This week's announcement (July 20, 2016 - Canadian Healthcare Technology) that Nightingale Informatix Corp. has entered into a definitive agreement to sell its Canadian assets to Telus Health for a purchase price of $14 million is another indication that the Canadian EMR market is further consolidating.
As the largest EMR company in Canada, Telus Health now has a number of EMR products in its suite of offerings. Each continues to function as a distinct entity under the Telus umbrella and although there have been rumblings of a single universal EMR offering being provided by Telus, this is yet to occur.
While some products may be evidently superior to others and it is expected that there will be an eventual migration to specific products, even within a single company such as Telus, it is highly likely that every product has their own group of highly satisfied users. At CanadianEMR, we see this in the user ratings.
There is a lesson we can learn from countries such as Denmark when it comes to consolidation.
A number of years ago, I talked with one of the lead physicians in the Danish Health IT program about the status of their EMR industry. Denmark is a fully saturated market. In addition, the products available are all able to provide the core functionality that is needed to operate in the Danish healthcare system. As a result there is very little incentive for physicians to migrate from one product to another, even if there is a superior product. The practices have become used to their EMRs and change is extremely disruptive. More important, specific workflows or tweaks to their individual systems have been made over periods of years, leading to some level of customization in each practice. In many cases, their small tweaks have become critical to that specific practice's functioning.
As a result, even in a small market such as Denmark, following consolidation, some vendors continued to manage and support 3 or more EMR products.
However, the difference to Canada is that all of their EMR products are fully inter-operable in that they are able to send and receive messages from one another and national systems. This interoperability is the key.

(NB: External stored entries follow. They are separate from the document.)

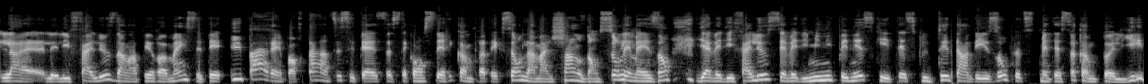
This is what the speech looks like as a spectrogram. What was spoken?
les phallus dans l'Empire romain, c'était hyper important. C'était c'était considéré comme protection de la malchance. Donc, sur les maisons, il y avait des phallus, il y avait des mini-pénis qui étaient sculptés dans des os, puis là, tu te mettais ça comme collier.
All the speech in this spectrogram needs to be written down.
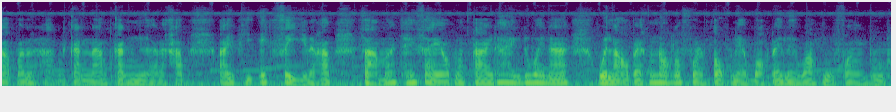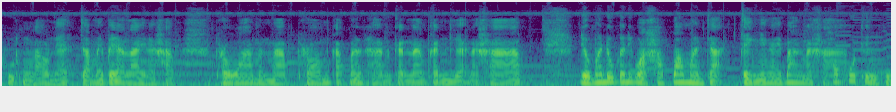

While it may not be financially viable for a company even the size of Telus Health to support large numbers of EMR products, that is a business decision that will be need to be made.
From a functionality perspective, if we can achieve messaging interoperability between the different EMR systems, in my opinion, that is the most important step we can take towards ensuring seamless care for Canadians.
Thoughts and comments are welcome.